a. Powell argues that there was no probative value in the evidence of other acts because it was not relevant to show her intent, lack of mistake, or motive. With regard to intent, the State must always prove the intent of a defendant who pleads not guilty. “[A]bsent affirmative steps by the defendant to remove intent as an issue,” if the state of mind required for both the charged offenses and the other act are the same, [the other act is relevant] and the first prong is met. Bradshaw, 296 Ga. at 656–657(3), 769 S.E.2d 892. Further, Powell told the investigator that she just stood up with the knife in her hand while cutting onions, which would suggest a lack of intent that the State was entitled to rebut. Here, the charged offenses of battery and terroristic threats and the other acts “involve the same mental state and appellant did not take steps to remove intent as an issue, evidence of the [prior acts] was relevant to establish [her] intent.

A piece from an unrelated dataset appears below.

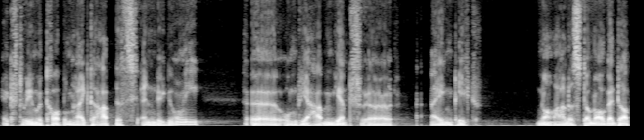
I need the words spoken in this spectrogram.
extreme Trockenheit gehabt bis Ende Juni äh, und wir haben jetzt äh, eigentlich normales Sommerwetter.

Id. at 657, 769 S.E.2d 892. And as the evidence was admissible to prove intent, we need not consider whether it was also admissible for other reasons.

b. Under the revised code, “[r]elevant evidence may be excluded if its probative value is substantially outweighed by the danger of unfair prejudice,” and Powell argues that even if the other acts evidence here was relevant, it should have been excluded as too prejudicial. She contends that because the other acts were exactly the same crime she was accused of here—threatening to kill someone with a knife-evidence about them was only probative of a propensity for doing that exact thing. Therefore, she concludes, the risk was great that the jury would judge her on her character for threatening family members with knives instead of on her actions in this case, and the trial court abused its discretion in allowing the evidence.

Our Supreme Court has quoted with approval cases from the United States Court of Appeals for the Eleventh Circuit holding that a trial court's discretion to exclude evidence of other acts because of undue prejudice “is an extraordinary remedy which should be used only sparingly since it permits the trial court to exclude concededly probative evidence.” (Citation and punctuation omitted.) Bradshaw, 296 Ga. at 658, 769 S.E.2d 892. Balancing the prejudicial effect against the probative value “lies within the discretion of the [trial] court and calls for a common sense assessment of all the circumstances surrounding the extrinsic offense, including prosecutorial need, overall similarity between the extrinsic act and the charged offense, as well as temporal remoteness.” (Citation and punctuation omitted.) Bradshaw, 296 Ga. at 657–658(3), 769 S.E.2d 892.

Further, the trial court gave the jury limiting instructions before Powell's daughter testified about the March 2013 incident, charging the jury that to prove that Powell committed the charged offenses, the State was required to show intent, to negate or disprove mistake, and was allowed to show motive. The court further instructed the jury that it was “permitted to consider the evidence only insofar as it may relate to those issues and not for any other purpose. You may not infer from such evidence that the defendant is of a character that will commit such crimes.” In its final instructions to the jury, the court gave a lengthy charge on the limited use for which the jury could consider the evidence of other acts.

Here, “[t]he similarity between the two crimes and the facts relating thereto make the former [act] highly probative of the defendant's intent,” and “the risk of undue prejudice to [Powell] was reduced by the court's limiting instruction.” U.S. v. Ramirez, 426 F.3d 1344, 1354 (11th Cir.2005). Given the circumstances, we cannot say that the trial court abused its discretion in finding that the probative value of the similar transaction evidence was not substantially outweighed by its prejudicial effect.

Judgment affirmed.

BARNES, Presiding Judge.

RAY and McMILLIAN, JJ., concur.